▸ **REQUIREMENT**
After the line containing "Mel spectrogram, 14.9 s.", copy nothing more; up to and including it, copy every line of the listing exactly from the first, leaving out the pictures.

▸ **DATA SHOWN**
+++

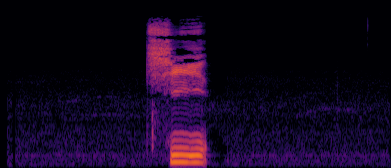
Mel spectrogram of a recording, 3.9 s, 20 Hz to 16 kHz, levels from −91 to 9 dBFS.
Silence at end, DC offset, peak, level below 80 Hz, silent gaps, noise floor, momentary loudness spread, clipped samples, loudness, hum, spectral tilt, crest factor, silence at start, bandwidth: 1.85 s; under 0.1%; -12 dBFS; -80 dBFS; none; -69 dBFS; 15 LU; under 0.1%; -27 LUFS; none; -4.5 dB/octave; 22 dB; 1.45 s; 11 kHz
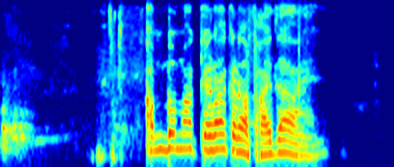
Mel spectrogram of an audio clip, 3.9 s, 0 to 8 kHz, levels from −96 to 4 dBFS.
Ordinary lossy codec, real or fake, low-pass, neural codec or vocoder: Opus, 24 kbps; fake; 7.2 kHz; codec, 16 kHz, 16 kbps, FreqCodec, larger model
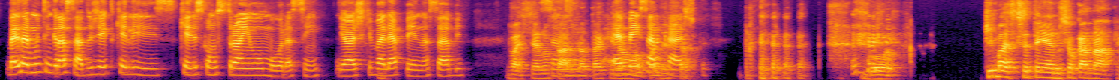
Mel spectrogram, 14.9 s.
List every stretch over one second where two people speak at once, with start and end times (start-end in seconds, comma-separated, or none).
7.2-9.3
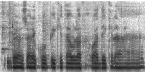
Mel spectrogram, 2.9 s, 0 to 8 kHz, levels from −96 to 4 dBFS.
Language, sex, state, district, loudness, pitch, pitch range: Hindi, male, Bihar, Patna, -17 LUFS, 125 Hz, 125-135 Hz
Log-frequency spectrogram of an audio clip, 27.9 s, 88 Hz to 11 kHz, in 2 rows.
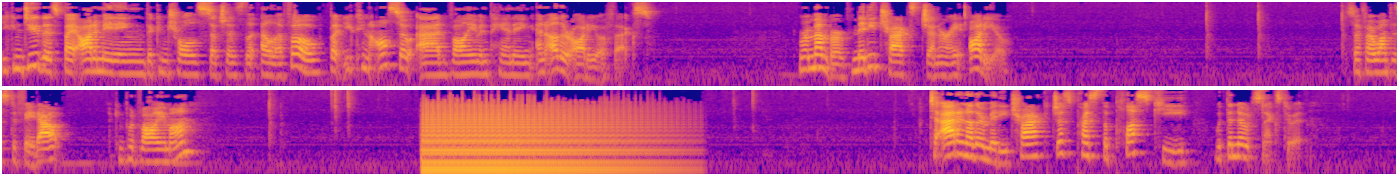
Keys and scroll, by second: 17.5 space, 21.5 space.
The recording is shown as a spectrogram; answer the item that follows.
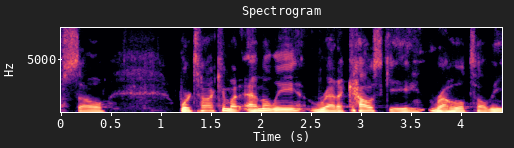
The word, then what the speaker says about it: Ratajkowski: So, we're talking about Emily Ratakowski. Rahul told me you don't pronounce the J.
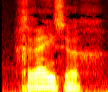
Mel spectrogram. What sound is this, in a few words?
"grijzig", Dutch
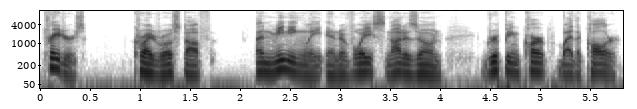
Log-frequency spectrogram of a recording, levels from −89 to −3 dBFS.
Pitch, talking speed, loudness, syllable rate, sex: 110 Hz, 155 wpm, -19 LUFS, 5.1 syllables/s, male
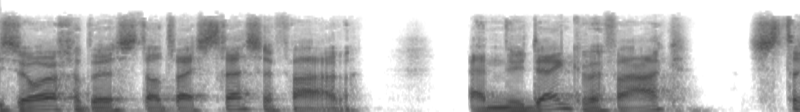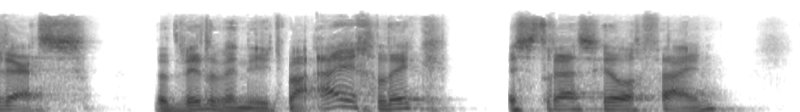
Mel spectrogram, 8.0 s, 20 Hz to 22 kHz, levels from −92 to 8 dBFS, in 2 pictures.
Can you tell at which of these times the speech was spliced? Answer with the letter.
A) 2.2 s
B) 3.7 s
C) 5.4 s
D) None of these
B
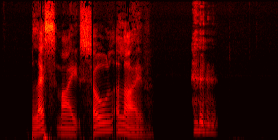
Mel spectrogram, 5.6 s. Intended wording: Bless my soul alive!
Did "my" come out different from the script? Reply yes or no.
no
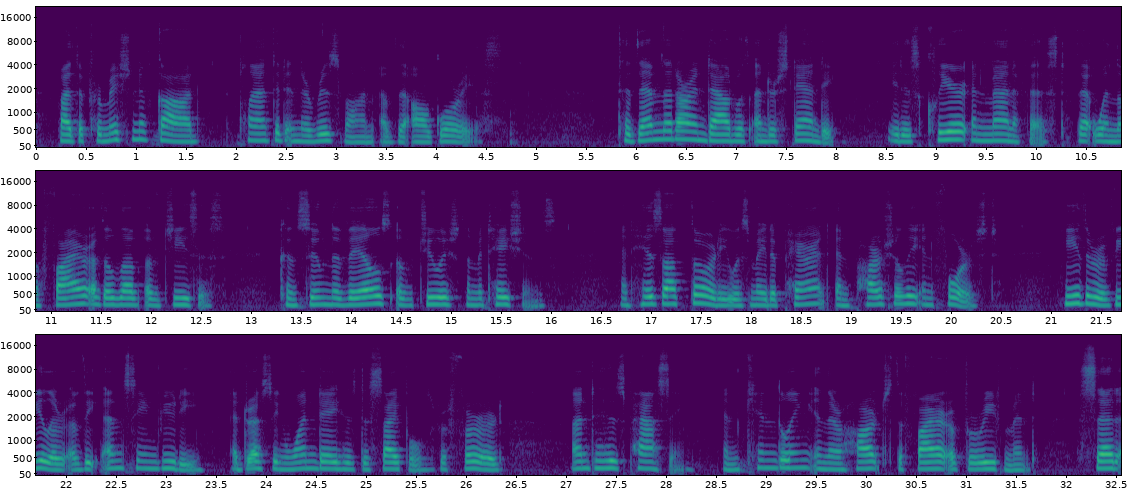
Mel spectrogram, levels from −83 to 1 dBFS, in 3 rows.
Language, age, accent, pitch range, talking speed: English, 40-59, American, 170-200 Hz, 135 wpm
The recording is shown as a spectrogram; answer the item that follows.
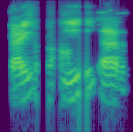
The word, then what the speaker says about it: tired: It's a one syllable word.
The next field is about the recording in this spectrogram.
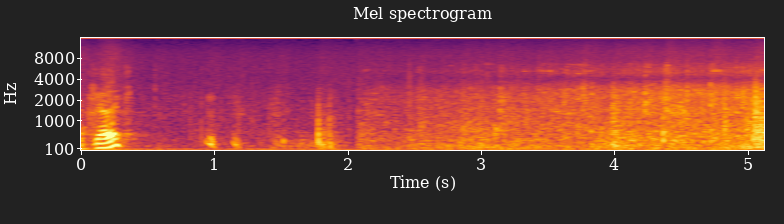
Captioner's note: chuckles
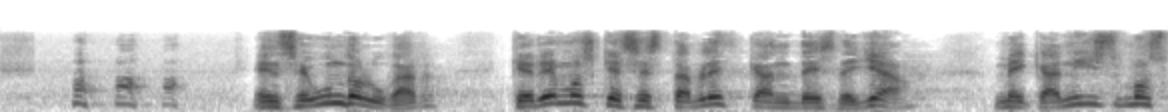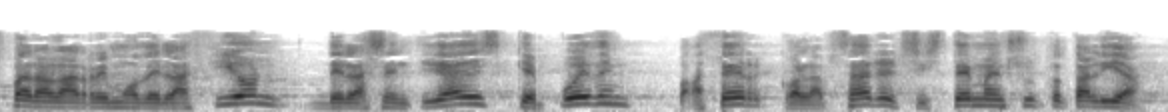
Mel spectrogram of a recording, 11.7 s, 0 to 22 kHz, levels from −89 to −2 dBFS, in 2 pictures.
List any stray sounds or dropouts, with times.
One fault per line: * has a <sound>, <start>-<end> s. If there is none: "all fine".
* has a laugh, 0.3-0.9 s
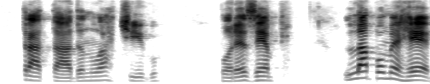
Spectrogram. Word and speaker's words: La Pommeraye: Por exemplo, La Pommeraye, me permitam usar aí a pronúncia francesa.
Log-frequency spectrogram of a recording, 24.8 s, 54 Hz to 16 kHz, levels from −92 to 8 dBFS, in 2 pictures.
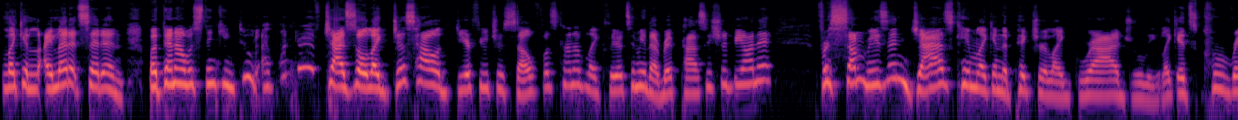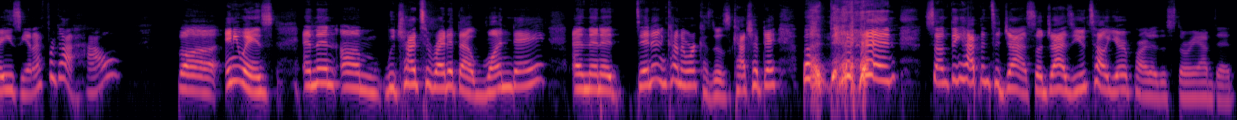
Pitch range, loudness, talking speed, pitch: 215-300 Hz, -28 LUFS, 240 wpm, 255 Hz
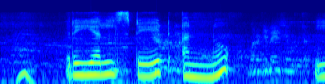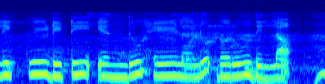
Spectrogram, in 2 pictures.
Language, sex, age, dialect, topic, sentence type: Kannada, female, 36-40, Mysore Kannada, banking, statement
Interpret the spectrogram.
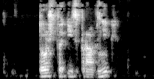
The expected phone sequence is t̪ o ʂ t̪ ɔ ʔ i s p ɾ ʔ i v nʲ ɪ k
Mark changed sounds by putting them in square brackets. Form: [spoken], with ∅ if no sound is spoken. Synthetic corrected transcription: t̪ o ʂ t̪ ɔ ʔ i s p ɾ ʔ [a] v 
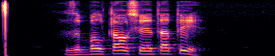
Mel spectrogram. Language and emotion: Russian, neutral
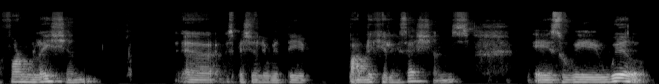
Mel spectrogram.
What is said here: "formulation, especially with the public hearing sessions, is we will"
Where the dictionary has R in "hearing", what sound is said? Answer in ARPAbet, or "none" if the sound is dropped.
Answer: L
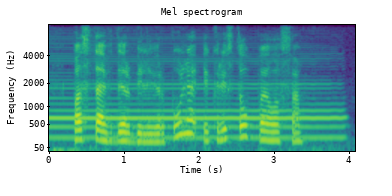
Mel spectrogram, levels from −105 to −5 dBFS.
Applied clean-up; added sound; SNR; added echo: none; Wind instrument, woodwind instrument; 6 dB; none.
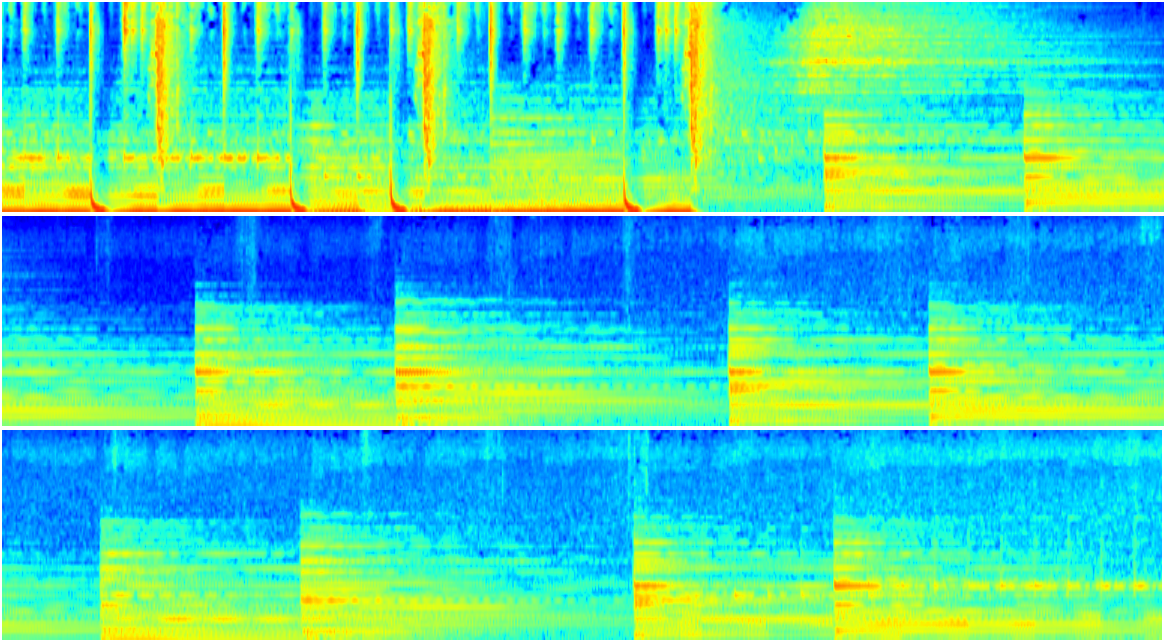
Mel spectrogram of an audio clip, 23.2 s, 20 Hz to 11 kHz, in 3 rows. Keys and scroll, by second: 6.9 ctrl+g, 7.6 space, 11.4 space, 21.0 BackSpace.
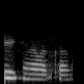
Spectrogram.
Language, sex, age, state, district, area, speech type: Hindi, female, 30-45, Uttar Pradesh, Jaunpur, rural, conversation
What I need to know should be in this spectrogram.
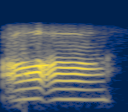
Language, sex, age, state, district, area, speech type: Assamese, female, 18-30, Assam, Lakhimpur, rural, conversation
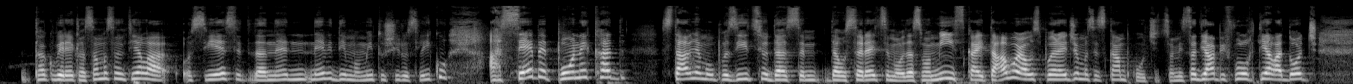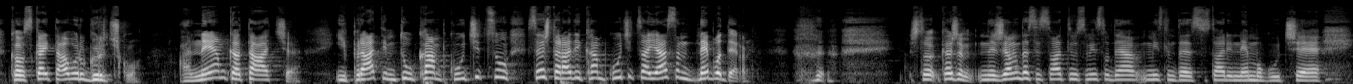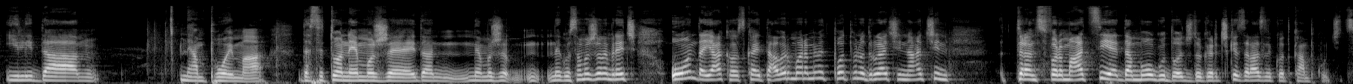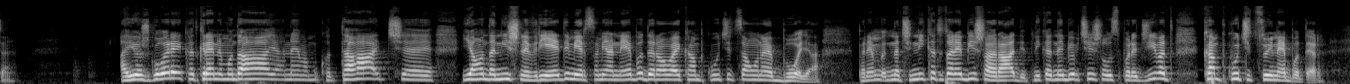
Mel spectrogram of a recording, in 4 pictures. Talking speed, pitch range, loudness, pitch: 175 wpm, 200-255 Hz, -16 LUFS, 225 Hz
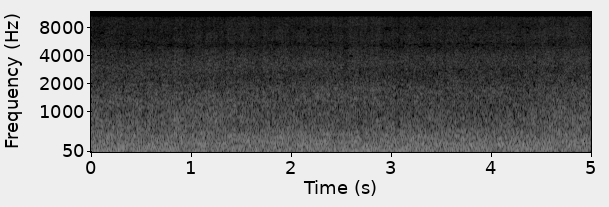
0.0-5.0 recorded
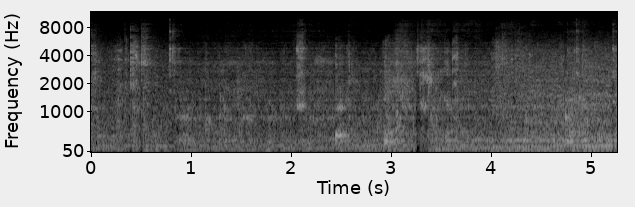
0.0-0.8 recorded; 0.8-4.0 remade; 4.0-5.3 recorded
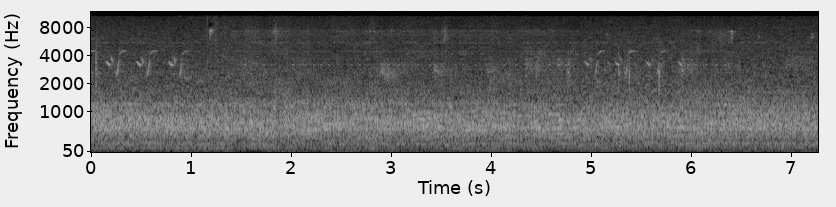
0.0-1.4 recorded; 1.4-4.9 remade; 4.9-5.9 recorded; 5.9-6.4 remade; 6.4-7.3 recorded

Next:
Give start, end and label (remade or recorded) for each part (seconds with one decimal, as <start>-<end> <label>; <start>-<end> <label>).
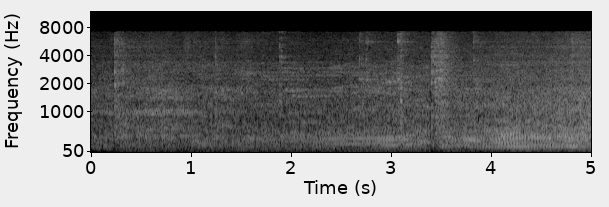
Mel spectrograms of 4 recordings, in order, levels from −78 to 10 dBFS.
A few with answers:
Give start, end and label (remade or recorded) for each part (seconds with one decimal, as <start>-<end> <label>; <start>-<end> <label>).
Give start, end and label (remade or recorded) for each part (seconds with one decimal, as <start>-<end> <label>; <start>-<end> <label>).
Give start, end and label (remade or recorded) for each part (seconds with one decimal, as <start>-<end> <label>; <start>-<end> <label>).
0.0-1.6 remade; 1.6-3.8 recorded; 3.8-5.0 remade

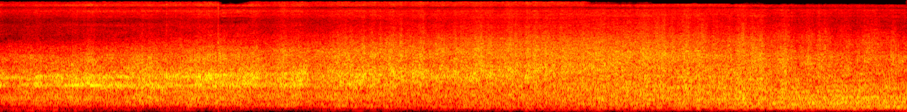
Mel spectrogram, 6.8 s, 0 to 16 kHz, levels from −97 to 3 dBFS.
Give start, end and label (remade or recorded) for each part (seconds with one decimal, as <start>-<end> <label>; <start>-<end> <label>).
0.0-2.4 remade; 2.4-3.1 recorded; 3.1-4.9 remade; 4.9-5.6 recorded; 5.6-6.8 remade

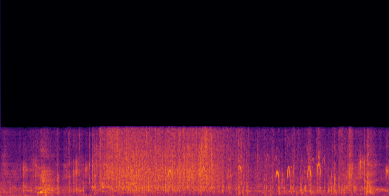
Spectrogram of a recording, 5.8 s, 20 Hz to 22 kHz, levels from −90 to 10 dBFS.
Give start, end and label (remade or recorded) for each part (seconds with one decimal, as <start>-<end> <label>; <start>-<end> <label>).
0.0-1.7 remade; 1.7-5.2 recorded; 5.2-5.8 remade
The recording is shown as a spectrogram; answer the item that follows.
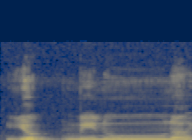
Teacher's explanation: الذین میں تشدید ہے، اس کو ظاہر کرنا ہے، اور یا مدہ ہے۔ یؤمنون، یہاں پر حمزہ ساکن ہے، اس کو جھٹکا دے کر پڑھیں گے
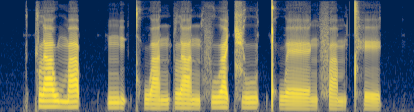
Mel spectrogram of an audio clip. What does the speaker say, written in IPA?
k l a˥˩ w m a˥˩ p̚ | ŋ i˨˩ ʔ kʰ w a˩˦ n p l a˨˩ n f u˥˩ a̯ t͡ɕ uː˥˩ t̚ kʰ w ɛː˨˩ ŋ f a˨˩ m tʰ e˨˩ k̚

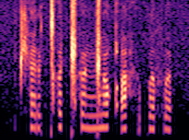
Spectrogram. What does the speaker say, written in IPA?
t͡ʃʰ ɛ ɾ ø ǀʰ ə ǁʰ œ ŋ͡ǁ u qʼ ɛ h ə p ə f ə

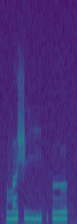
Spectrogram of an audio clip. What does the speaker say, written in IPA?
β ɐ ʃ ɣ i | ʔ ɵ

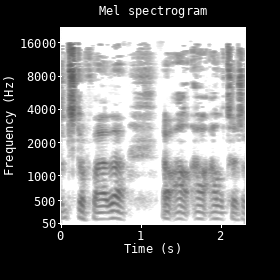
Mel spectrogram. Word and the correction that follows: Atlus: I should say. Can't even pronounce the creators right. But is this a huge announcement, or am I overplaying it there? – Firstly, it is actually Atlus.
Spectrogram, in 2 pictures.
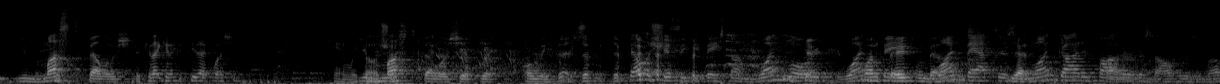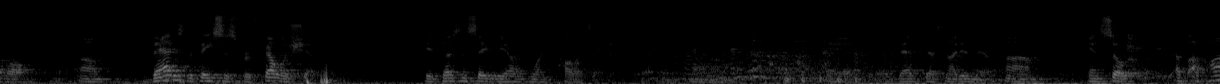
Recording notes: Questions about this topic from the audience.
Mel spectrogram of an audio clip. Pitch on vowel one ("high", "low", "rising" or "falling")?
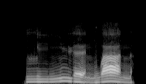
rising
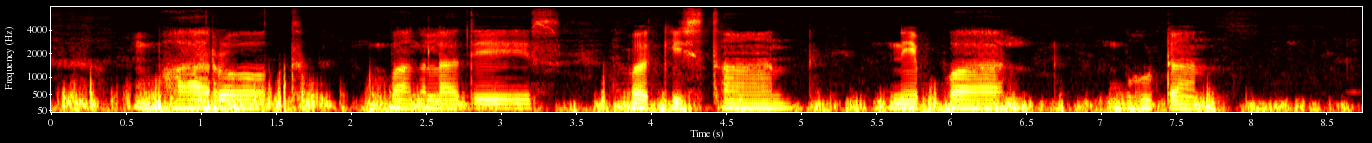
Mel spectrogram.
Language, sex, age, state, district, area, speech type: Santali, male, 45-60, Jharkhand, East Singhbhum, rural, spontaneous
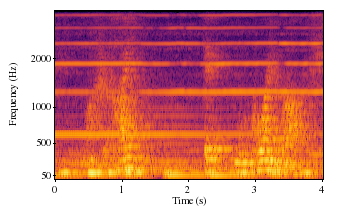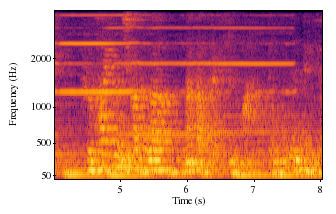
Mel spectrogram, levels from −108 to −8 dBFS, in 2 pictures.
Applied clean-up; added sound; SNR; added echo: none; Wind instrument, woodwind instrument; 12 dB; reverberation time 1.3 s.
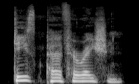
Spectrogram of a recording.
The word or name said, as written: disc perforation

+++

▸ **ANSWER FOR THIS EXERCISE**
Mel spectrogram of a recording, 3.9 s, 20 Hz to 16 kHz, levels from −91 to 9 dBFS.
Silence at end, DC offset, peak, level below 80 Hz, silent gaps, noise floor, momentary loudness spread, clipped samples, loudness, hum, spectral tilt, crest factor, silence at start, bandwidth: 1.85 s; under 0.1%; -12 dBFS; -80 dBFS; none; -69 dBFS; 15 LU; under 0.1%; -27 LUFS; none; -4.5 dB/octave; 22 dB; 1.45 s; 11 kHz
Mel spectrogram of an audio clip, 3.9 s, 0 to 8 kHz, levels from −96 to 4 dBFS.
Ordinary lossy codec, real or fake, low-pass, neural codec or vocoder: Opus, 24 kbps; fake; 7.2 kHz; codec, 16 kHz, 16 kbps, FreqCodec, larger model
Mel spectrogram, 14.9 s.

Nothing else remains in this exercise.